RMB Holdings (RMBH), the company which has been trying to sell all of its property assets as it is unwound is still leaving its shareholders in the dark about what happens next regarding its multi-million rand dispute with developer, Atterbury. At this stage, all the shareholders can do is wait.
In fact, Atterbury’s group CEO and co-founder, Louis van der Watt told Property Flash that investors will have to wait until July before the dispute can be solved. This is when RMBH’s R489m loan to Atterbury will mature. Atterbury will then have to cough up the money to repay the loan or use debts to repay it. The loan could also be converted into equity which would not suit RMBH.
RMBH wants to pay its shareholders a large dividend after it is unwound and the loan is causing it a headache.
Atterbury, which is a real estate developer, was founded by van der Watt in the 1990s. He said that Atterbury wants to invest its funds in more projects.
Atterbury has conversion rights on the loan and will be able potentially to convert the loan into Atterbury shares at a premium.
RMBH’s CEO, Brian Roberts said in December 2022 that there was a difference in opinion on the settlement terms of the loan. He said that RMBH was consulting its lawyers. Since, then there has been no update to the market.
RMBH unbundled its First Rand stake in mid-2020. It has been exiting its property assets since and distributed R2bn to its shareholders in the six months to end-September.
But shareholders are still unhappy that RMBH is trading at a huge discount to net asset value (NAV). A trading statement released in March showed that RMBH’s revised NAV for the year to end-March 2023 would range between 77.5c and 116.3c a share while the share is trading at 50c.
RMBH’s management needs to sort out its dispute with Atterbury, of which it owns a 27.5% stake, as soon as possible. Atterbury is by far RMBH’s biggest asset following the recent sale of its stake in Atterbury Europe. There are also concerns that this stake was effectively sold at a half a billion rand loss and that RMBH’s management was incentivised to do this, handsomely.
Atterbury is pushing to convert the loan into equity. This would preclude the payment of another special dividend and it would also make it difficult for RMBH to sell its remaining property interests.
Roberts said that a facility agreement between Atterbury and RMBH gave the property company a right to issue a conversion notice around the loan. This was on the condition that Atterbury, in their reasonable opinion, did not have available cash resources to repay the loan.
Atterbury has a huge incentive to convert the loan into shares as the conversion price would be at Atterbury’s embedded value which equates to a 10% to 12% premium to market value as it also includes a value of the management and development businesses.
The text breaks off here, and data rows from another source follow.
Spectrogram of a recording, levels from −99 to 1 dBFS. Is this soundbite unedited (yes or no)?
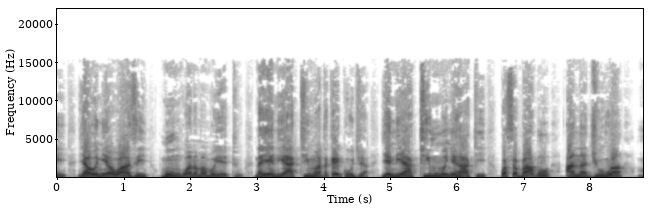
yes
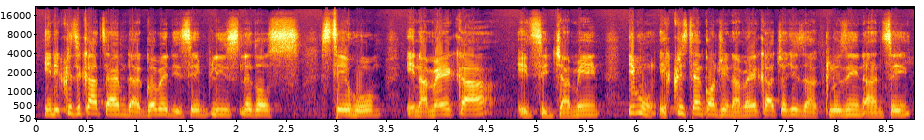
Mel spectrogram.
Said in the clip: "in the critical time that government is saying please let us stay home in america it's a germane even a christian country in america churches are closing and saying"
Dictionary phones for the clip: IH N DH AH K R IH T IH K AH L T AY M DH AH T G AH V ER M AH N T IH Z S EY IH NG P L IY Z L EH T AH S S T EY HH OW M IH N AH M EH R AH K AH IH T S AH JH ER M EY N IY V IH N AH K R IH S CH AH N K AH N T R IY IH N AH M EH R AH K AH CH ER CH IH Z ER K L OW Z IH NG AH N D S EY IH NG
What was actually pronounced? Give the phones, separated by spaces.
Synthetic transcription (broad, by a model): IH N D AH K R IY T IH K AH L T AY M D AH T G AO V M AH N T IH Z S EY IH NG P L IY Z L EH T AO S S T EY HH OW M IH N AH M EH R AH K AH IH T S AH JH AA M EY N IY V IH N AH K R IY S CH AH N K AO N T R IY N AH M EH R AH K AH CH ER CH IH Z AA K L OW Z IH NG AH N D S EY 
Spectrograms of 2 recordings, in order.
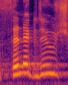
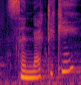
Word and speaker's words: synecdoche: My name is a cynic douche for rudeness. Poor me. A what? Cynic douche. What, you not get to high school yet? Synecdoche? It's pronounced synecdoche.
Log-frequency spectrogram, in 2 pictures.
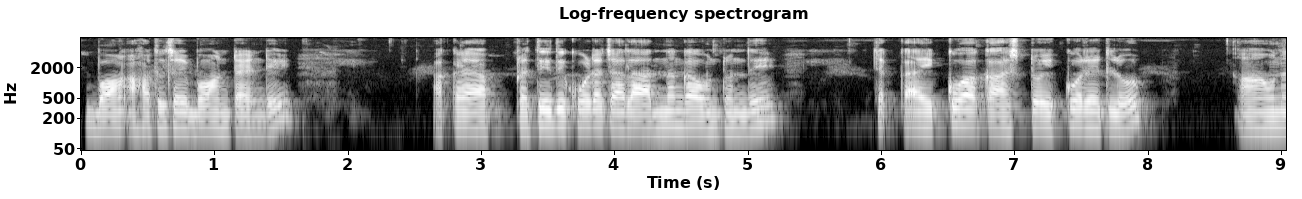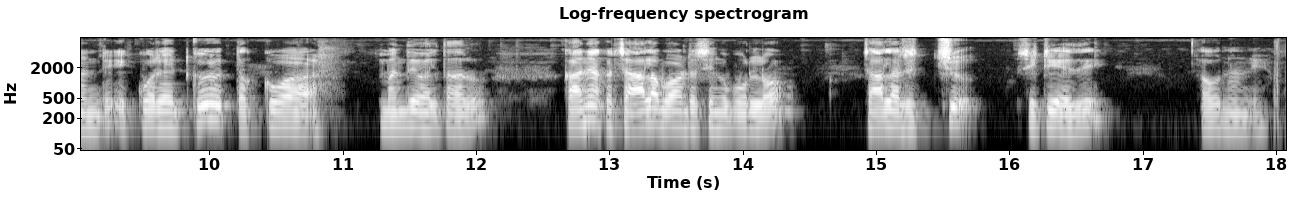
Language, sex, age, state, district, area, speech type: Telugu, male, 45-60, Andhra Pradesh, Vizianagaram, rural, spontaneous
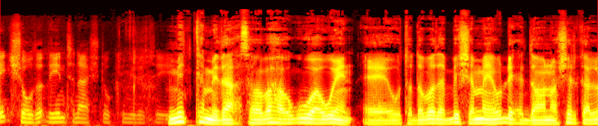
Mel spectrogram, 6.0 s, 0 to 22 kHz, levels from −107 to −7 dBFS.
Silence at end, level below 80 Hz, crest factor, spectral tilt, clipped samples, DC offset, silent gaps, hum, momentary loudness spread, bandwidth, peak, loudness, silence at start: 0 s; -50 dBFS; 16 dB; -6 dB/octave; under 0.1%; under 0.1%; none; none; 16 LU; 15 kHz; -4 dBFS; -19 LUFS; 0 s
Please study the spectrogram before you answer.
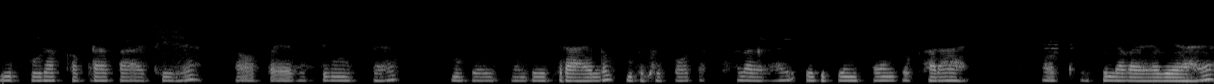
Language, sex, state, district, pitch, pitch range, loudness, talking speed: Hindi, female, Bihar, Purnia, 175 Hz, 175-185 Hz, -37 LUFS, 145 wpm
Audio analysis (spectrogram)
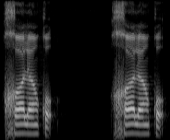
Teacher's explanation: بسمی ربک الذی، ربک الذی، یہاں پر را کو موٹا پڑھا جائے گا۔ خلق، خلق، خا کو موٹا پڑھیں گے، خا حروف مستعلیہ میں سے ہے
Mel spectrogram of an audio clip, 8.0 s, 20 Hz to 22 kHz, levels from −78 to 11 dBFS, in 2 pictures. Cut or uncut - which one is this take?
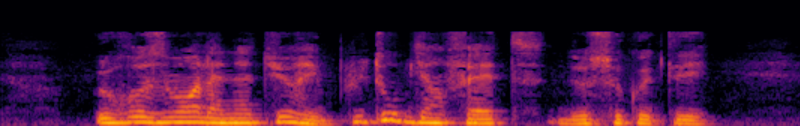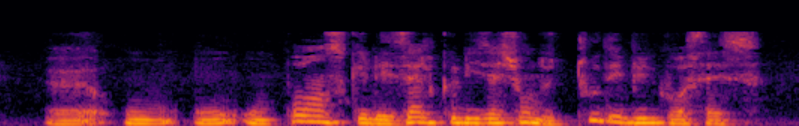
uncut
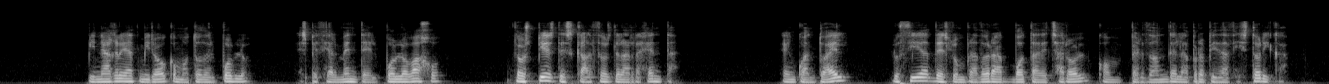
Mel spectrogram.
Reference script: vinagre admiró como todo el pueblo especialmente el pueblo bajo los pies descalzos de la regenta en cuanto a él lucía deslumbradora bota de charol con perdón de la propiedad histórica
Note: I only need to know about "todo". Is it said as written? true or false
true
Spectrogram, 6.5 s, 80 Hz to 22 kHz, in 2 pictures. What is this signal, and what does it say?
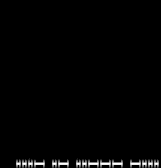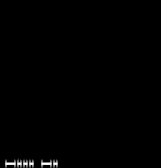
Morse code, heard as a keyed tone, about 20 wpm, 700 Hz. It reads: VA2BBN
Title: DXCC-100 Call Signs - 6 Characters - 20wpm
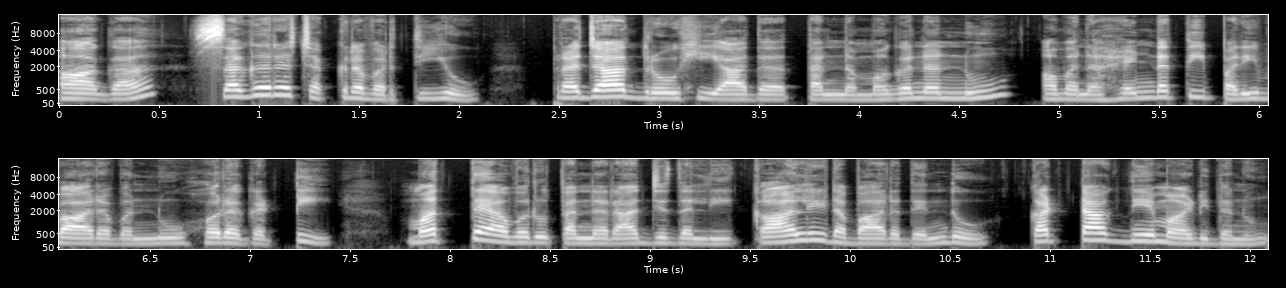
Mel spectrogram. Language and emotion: Kannada, neutral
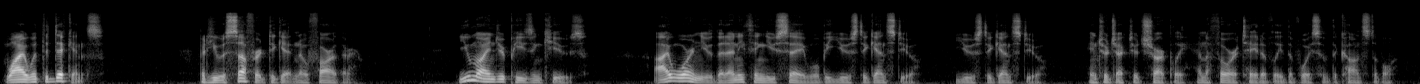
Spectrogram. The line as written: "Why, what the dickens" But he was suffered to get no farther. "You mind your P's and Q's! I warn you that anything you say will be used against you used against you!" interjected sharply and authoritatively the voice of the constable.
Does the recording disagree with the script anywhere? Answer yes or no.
no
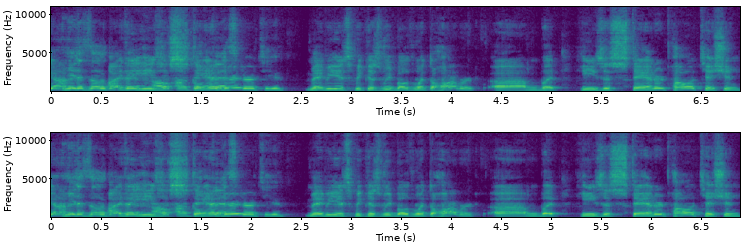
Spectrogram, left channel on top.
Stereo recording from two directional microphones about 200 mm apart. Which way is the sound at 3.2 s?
35° right (ahead or behind).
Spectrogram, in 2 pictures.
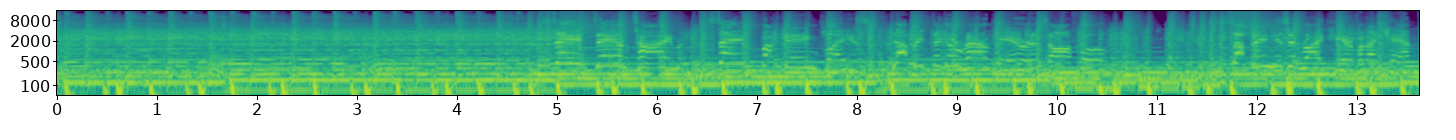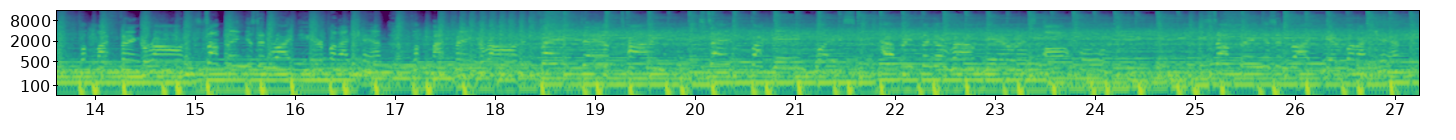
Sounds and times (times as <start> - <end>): Music: 0.0 - 27.2.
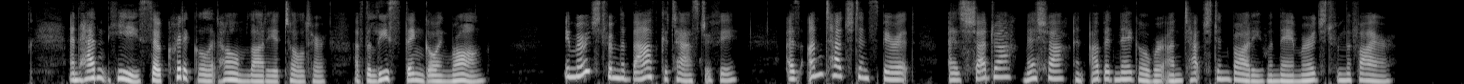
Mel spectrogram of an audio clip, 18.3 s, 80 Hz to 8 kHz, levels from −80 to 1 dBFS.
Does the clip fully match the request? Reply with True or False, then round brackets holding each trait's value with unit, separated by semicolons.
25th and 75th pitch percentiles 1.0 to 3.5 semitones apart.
False (5.1 semitones)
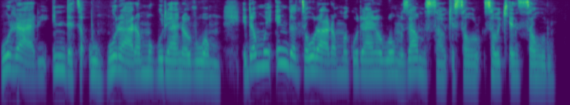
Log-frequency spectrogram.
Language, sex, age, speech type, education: Hausa, female, 15-29, spontaneous, tertiary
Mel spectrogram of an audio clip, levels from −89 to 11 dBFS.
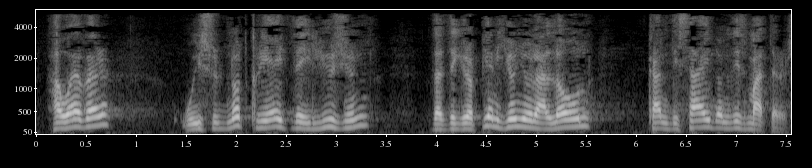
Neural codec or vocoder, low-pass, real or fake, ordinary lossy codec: none; 5.4 kHz; real; MP3, 24 kbps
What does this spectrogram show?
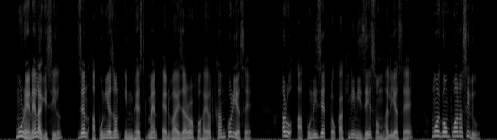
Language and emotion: Assamese, surprised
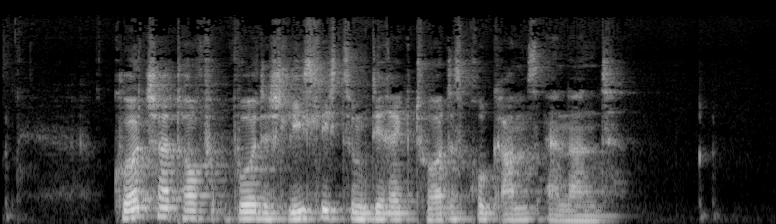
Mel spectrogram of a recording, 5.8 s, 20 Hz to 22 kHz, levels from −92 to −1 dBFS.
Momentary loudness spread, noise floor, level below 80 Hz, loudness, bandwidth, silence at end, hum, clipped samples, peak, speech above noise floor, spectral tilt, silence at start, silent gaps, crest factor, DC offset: 8 LU; -68 dBFS; -54 dBFS; -23 LUFS; 16 kHz; 1.15 s; none; under 0.1%; -4 dBFS; 46 dB; -5 dB/octave; 0.85 s; none; 20 dB; under 0.1%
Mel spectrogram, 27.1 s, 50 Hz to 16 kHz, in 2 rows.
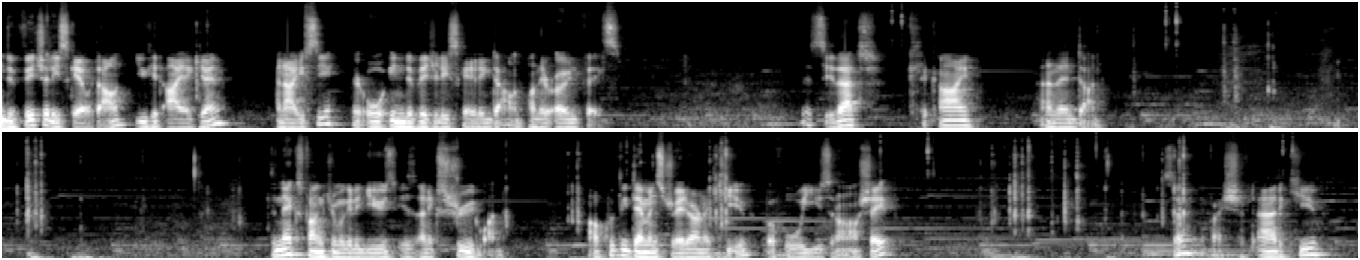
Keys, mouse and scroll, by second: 9.4-11.6 middle drag, 11.6 click, 12.2 scroll down 2, 13.8 ctrl+z, 14.3-16.8 middle drag, 16.8-17.3 scroll up 1, 17.3-18.1 scroll down 2, 18.1-19.2 shift+middle drag, 19.2 `, 20.7 shift+a, 23.7 ctrl+z, 24.2 Tab, 25.3 shift+a.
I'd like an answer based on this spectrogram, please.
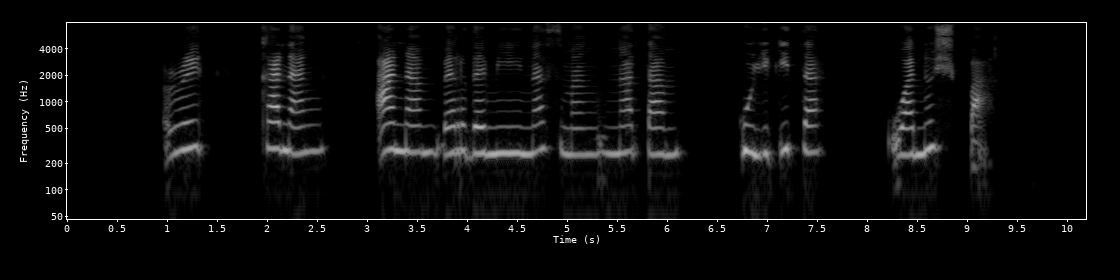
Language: Yauyos Quechua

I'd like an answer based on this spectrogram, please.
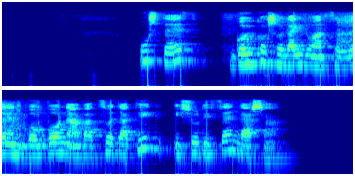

Effectively the potential conversion could be seen as a recapitalisation of Atterbury by RMH at a 10% to 12% premium to net asset value which would position Atterbury well to grow its business very cheaply.
If RMBH does have to convert the loan to equity, it would then hold about 44% of Atterbury, a company with property interests including 20% of Mall of Africa, the largest shopping centre built in a single phase in South Africa.
There are concerns that RMBH should have kept its stake in Atterbury Europe which owns retail centres in eastern Europe. Centres in this region are performing well. Eastern European property stocks are having a good 2023 while western European real estate stocks generally are not.